Whenever the word poverty is mentioned, the first thing that comes to our minds is vulnerable women in the villages, hungry children and illiteracy in the rural areas.
No one has taken time to reflect on the vulnerable women living in the urban centers, these are women who are jobless, who were widowed after the 1994 Genocide against the Tutsis.
Urban poverty is different in nature from rural poverty; there is a concern that approaches to poverty reduction developed for rural areas and may not necessarily work in cities and towns.
Poverty in Africa is predominantly rural where by the people survive mainly on agriculture.
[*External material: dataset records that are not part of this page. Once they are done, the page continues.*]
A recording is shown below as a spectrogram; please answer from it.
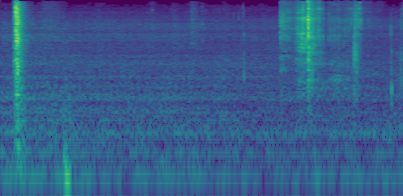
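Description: Handling noises: a sharp click just after the start, a soft low thump, then a brief light clatter about three seconds in as a card of rhinestone clip earrings is set down on a table.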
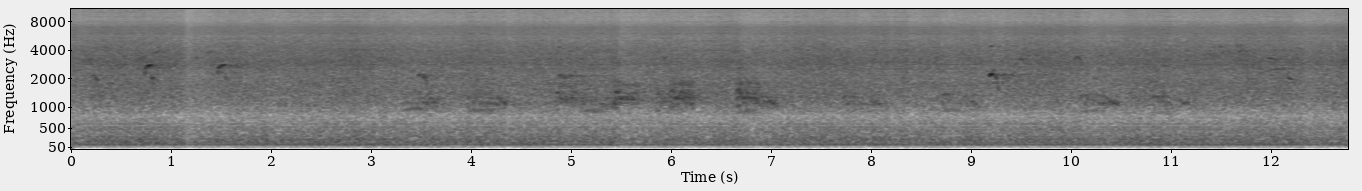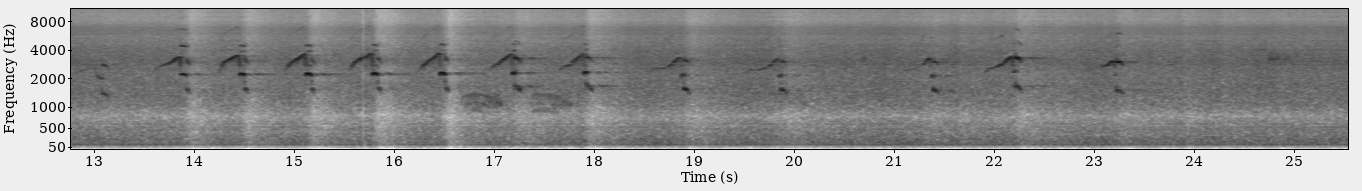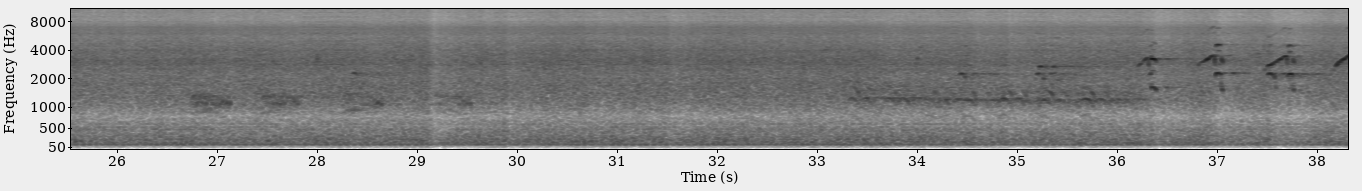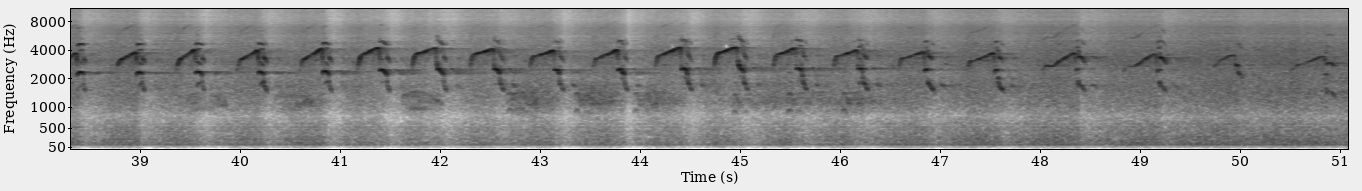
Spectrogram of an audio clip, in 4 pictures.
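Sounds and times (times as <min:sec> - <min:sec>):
steady hiss: 0:00.0 - 0:51.0
bird chirping: 0:36.2 - 0:51.0.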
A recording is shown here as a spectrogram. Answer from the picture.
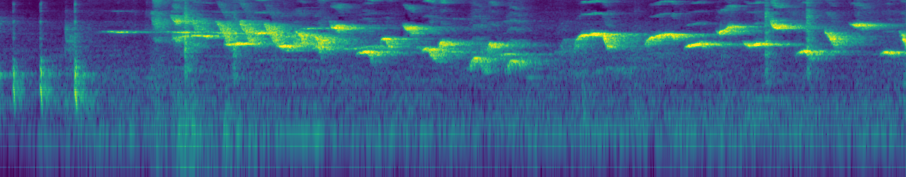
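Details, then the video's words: White-rumped shama singing a fast, fluent song of many short whistled notes rising and falling, preceded by a few sharp clicks, with a continuous, lively flow. "Big Sound Birds Singing Chirping, Dancing And Beautiful Tails Wagging - Birds White-rumped shama"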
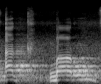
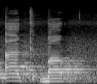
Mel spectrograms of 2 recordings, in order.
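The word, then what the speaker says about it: أكبر: Allahu Akbar. Gitu. Bar pula dibaca dengan isti'la, sebab ra mati, huruf sebelum dia berbaris fathah atas. Maka bacanya bukan bar, bukan bar gitu. Bar, dikembungkan mulut. Allahu Akbar gitu.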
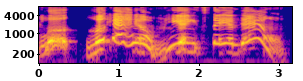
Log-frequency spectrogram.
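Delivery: high, loud, slow awed whisper-shout; stunned sidekick pointing at a survivor; amazed urging. Retold or imitated. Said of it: "Jay taps Roman and is like".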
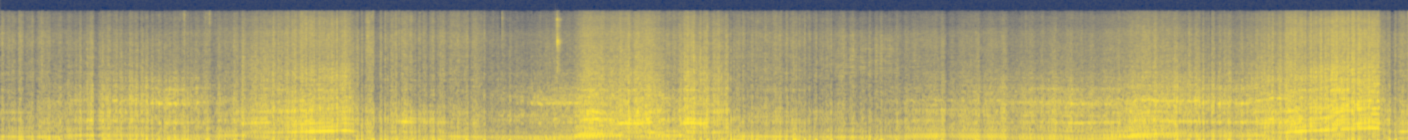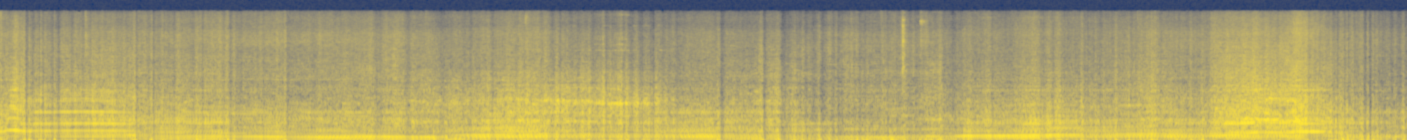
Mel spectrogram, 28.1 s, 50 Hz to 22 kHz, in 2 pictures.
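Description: LS7 7.0-litre V8 engine under hard acceleration and lifting off, again and again. Its pitch rises and falls throughout, with steep climbs about 3, 6, 13 and 27 seconds in.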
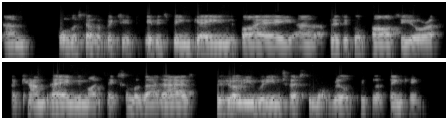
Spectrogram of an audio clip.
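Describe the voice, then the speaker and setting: A man speaks with a London accent. His pace is very fast. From England, London. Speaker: social media analyst, company founder. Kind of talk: presentation.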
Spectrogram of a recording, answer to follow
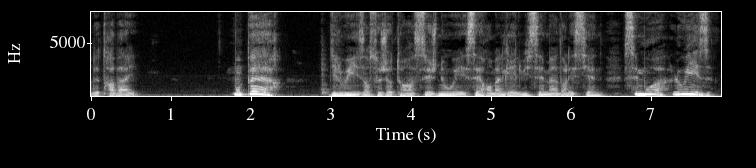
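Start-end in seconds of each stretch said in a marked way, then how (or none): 1.8-2.4 high, loud cry of anguish; distraught call. A narrator's reading. Daughter kneeling to her mad father, distraught call. 6.7-7.8 high, loud, distraught cry; desperate appeal. A narrator's reading. Daughter clutching her father's hands, desperate appeal.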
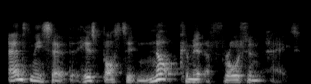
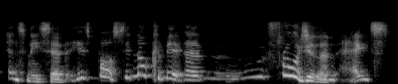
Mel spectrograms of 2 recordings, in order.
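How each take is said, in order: First: The stress falls on the words did not. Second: The stress falls on the word fraudulent. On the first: The act never happened at all. "He simply didn't do it" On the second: The act was close to fraud but not quite. "but he was probably on the edge"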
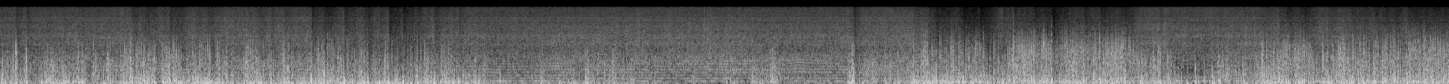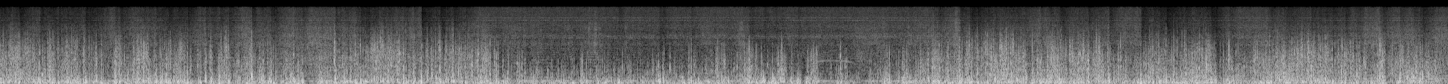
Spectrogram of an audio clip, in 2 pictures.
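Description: Multirotor drone's propellers whirring steadily, with heavy wind noise buffeting the microphone. A clear steady hum dominates for the first several seconds, after which rushing wind noise takes over.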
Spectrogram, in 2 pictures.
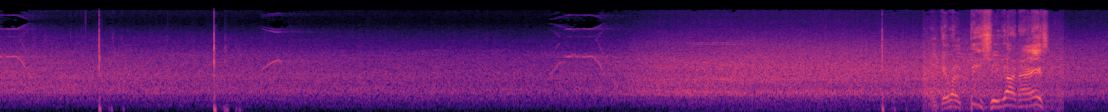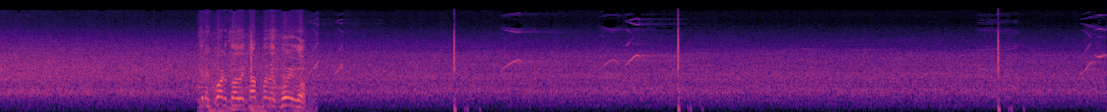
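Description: A football is kicked with short dull thuds.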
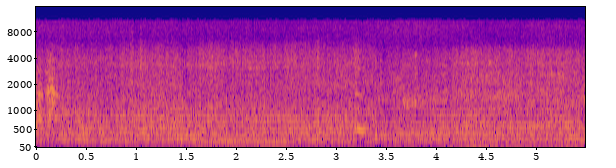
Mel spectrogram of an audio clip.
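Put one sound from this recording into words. A heavy truck engine rumbles as the truck drives closer along a road.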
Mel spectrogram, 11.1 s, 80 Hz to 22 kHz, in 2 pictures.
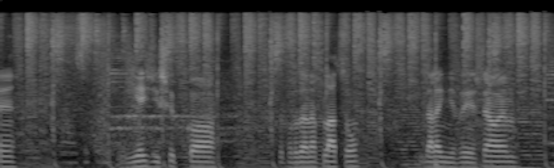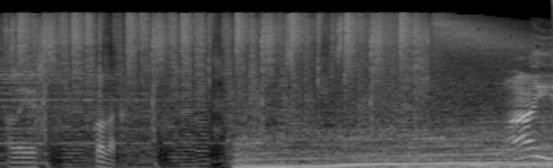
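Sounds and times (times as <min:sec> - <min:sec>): car engine accelerating hard: 0:07.9 - 0:11.0.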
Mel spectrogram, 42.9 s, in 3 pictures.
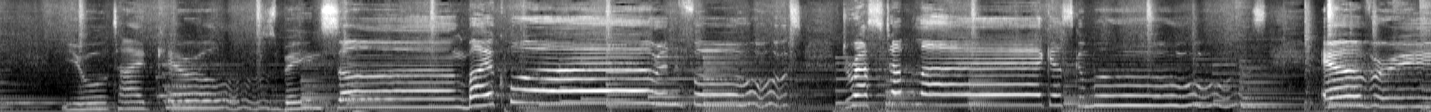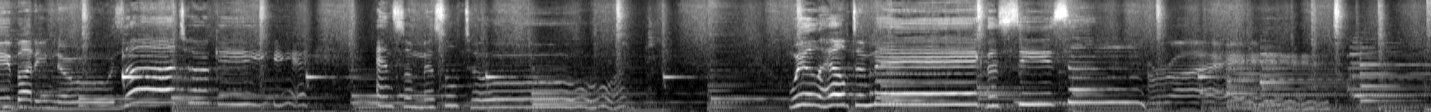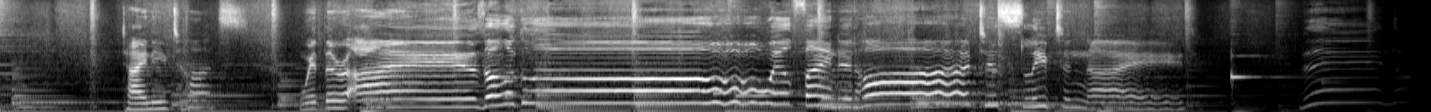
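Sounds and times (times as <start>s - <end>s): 
christmas song by a trio: 0.0s - 42.1s.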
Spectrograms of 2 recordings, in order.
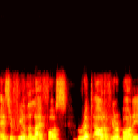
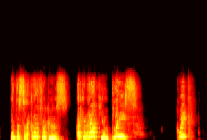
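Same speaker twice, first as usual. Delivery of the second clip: urgent, very high-pitched pleading female voice; 5 dB louder than usual. Voicing a female voice heard in the players' minds: pleading female voice. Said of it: "here's the female voice again".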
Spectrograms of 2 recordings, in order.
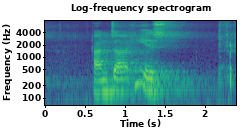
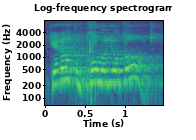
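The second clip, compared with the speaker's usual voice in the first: high, loud urgent order; urgent command; 9 semitones higher, 5 dB louder than usual. Acted. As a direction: rouse him to call on his God. Captain's urgent command voiced.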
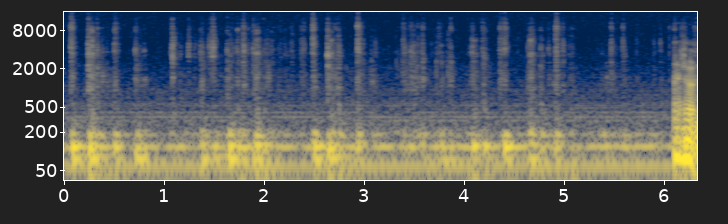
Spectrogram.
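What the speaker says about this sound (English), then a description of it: "So I can just type that in." Typing on a computer keyboard: irregular bursts of close, quiet key clicks with short pauses between them, and a low steady hum underneath.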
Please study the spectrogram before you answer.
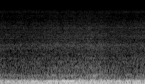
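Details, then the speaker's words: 2004 Ford F350 6.0 Powerstroke with low power, rough running and no check engine light, at low idle: lumpy, uneven loping diesel beat; misfire from a dead cylinder 1 injector, with cylinder 7 also dropping. "but look number one once you get down in this range that injector is dead and this thing's missing skipping"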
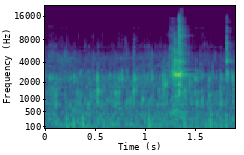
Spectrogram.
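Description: A pot of tilapia fish curry simmers with a low, steady bubbling, close by. A sharp metallic clink of a utensil against the pot stands out once midway, with quieter clinks after it.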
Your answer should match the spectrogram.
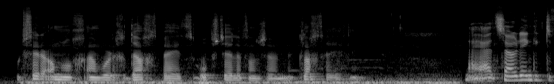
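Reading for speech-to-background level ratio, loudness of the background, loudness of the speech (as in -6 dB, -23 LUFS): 7.5 dB, -36.0 LUFS, -28.5 LUFS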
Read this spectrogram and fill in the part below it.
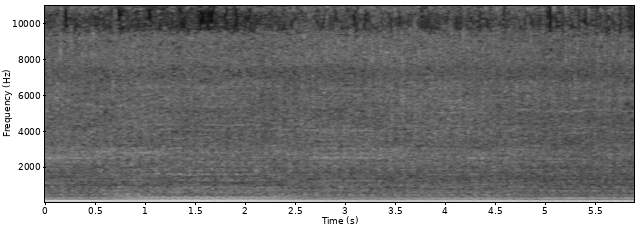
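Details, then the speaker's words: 5.7 Hemi (Dodge Charger/Chrysler 300) after resurfacing the warped passenger-side exhaust manifold and replacing the gasket: smooth, even low idle with a steady deep rumble, no ticking or puffing at the manifold; no exhaust leak. "I'm gonna make sure all the sensors are plugged in, and then I'm gonna start it up and check for leaks. Sounds good so far."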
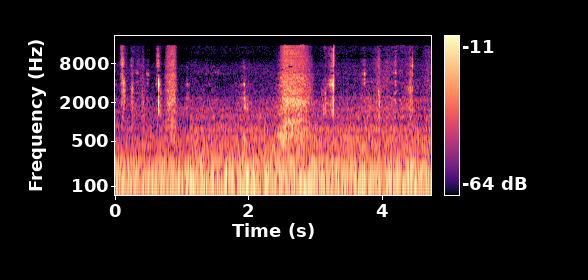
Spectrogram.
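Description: Close eating sounds: a few faint wet mouth clicks of chewing and a short hiss of breath about two and a half seconds in, over a steady low hum.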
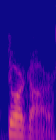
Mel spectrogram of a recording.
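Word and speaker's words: Duergar: So I don't know how to pronounce it. I think it's Druger. Durgar? Dorgar? Yeah. Yes, Dorgar.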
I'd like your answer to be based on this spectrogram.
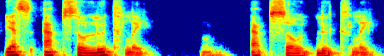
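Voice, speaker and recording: Low-voiced man giving an informal workshop. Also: lively intonation, slow pace, husky. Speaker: workshop presenter, font creator. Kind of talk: informal software demonstration, explaining.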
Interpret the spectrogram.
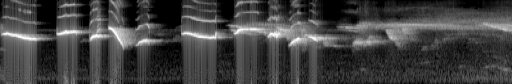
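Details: Female Oriental magpie-robin singing to stimulate males to sing: rich, clear whistled phrases with sharp downward slurs and quick chirps in bursts, then a thinner, buzzy, drawn-out warble fading at the end; no other sounds.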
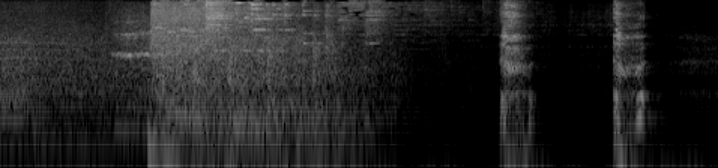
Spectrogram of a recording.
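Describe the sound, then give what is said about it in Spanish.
A loud, sudden car crash with shattering glass, the noisy burst ringing out for over a second before fading, followed by two short, sharp coughs. “baja la velocidad, vamos a chocar.”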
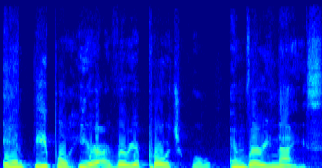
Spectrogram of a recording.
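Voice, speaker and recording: With a strong Spanish accent, a woman speaks at a moderate pace and high pitch with ordinary pitch variation on a very clean recording with a silent background. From Costa Rica. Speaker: committee member, community volunteer. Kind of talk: public meeting remarks.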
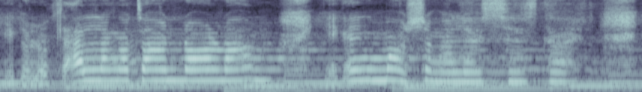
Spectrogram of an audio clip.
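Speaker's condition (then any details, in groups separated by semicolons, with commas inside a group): No condition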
What happens to the poor in the urban centers where less or no agriculture is practiced?
Women being the back bone of every society, there is no better way of strengthening and empowering them than through small and medium enterprises. (SMEs)
The Agaseke Promotion Project, a KCC initiative sets up an income generating activity that lifts up the economically challenged or poverty stricken women in the urban centers of Rwanda.
At an exclusive interview with The NewTimes, the Agaseke project Manager Dinah Musindarwezo said that 3800 women have been trained since the projects conception in 2006.
These are women from the three districts in Kigali; Gasabo, Nyarugenge and Kicukiro.
Agaseke is a traditional beautiful woven basket. It’s woven using sisal, grass and raffia. The women make earrings, bangles and necklaces using these materials as well.
The city of Kigali hired experts in weaving to train these women who later formed 16 cooperatives and then an umbrella cooperative called Ibanga and more artisans cooperatives are encouraged to join.
The city of Kigali in partnership with MINICOM , Former RIEPA now Rwanda Development Board (RDB) and Imbuto foundation initiated the project to help and promote vulnerable women of Kigali and provide a source of income to them.
“The Agaseke Promotion Project is in line with Rwanda’s Vision 2020 of poverty eradication Strategy and hopes to increase income for each woman in the project,” Musindarwezo said.
According to Dinah, The city of Kigali got funds from UNIFEM to construct three kiosks one outside the city, the other one in Kacyiru next to Novotel and one at Gorilla nest hotel, Kinigi.
“We have not only trained the women to weave but also with the help of Rwanda Cooperative Agency (RCA), they now all about cooperative management.” Musindarwezo emphasized.
“Together with OXFAM, The city has it in plan to have the APP women trained on women empowerment, gender sensitive issues, human rights and HIV/AIDS.” She stressed.
Veneranda Musabamana, is one of the many women who have benefited from this cooperative. “I am now proud to say that I earn my living through the project. I can now weave many baskets in a short period of time, and I wish Rwandans would support us by appreciating and buying the products.” Vernerada Said.
She lamented that most of their market is international and she wonders why others should appreciate Rwandan culture more than the Rwandans themselves.
She can now support her family with food, shelter, clothing and school fees.
Musindarwezo concluded that the city has signed a three year Memorandum of Understanding with a Japanese company who will be buying the Agaseke weaved products.
She however urged the citizens to be buying from the above mentioned kiosks in order to support and put food on these vulnerable women’s tables.
The city will continue to support women in improving and updating their skills to enable them meet the changing demands on the market.
Also in future, women members will also be trained in entrepreneurship and management of household incomes. There will be a constructed Agaseke house to display the entire project’s product.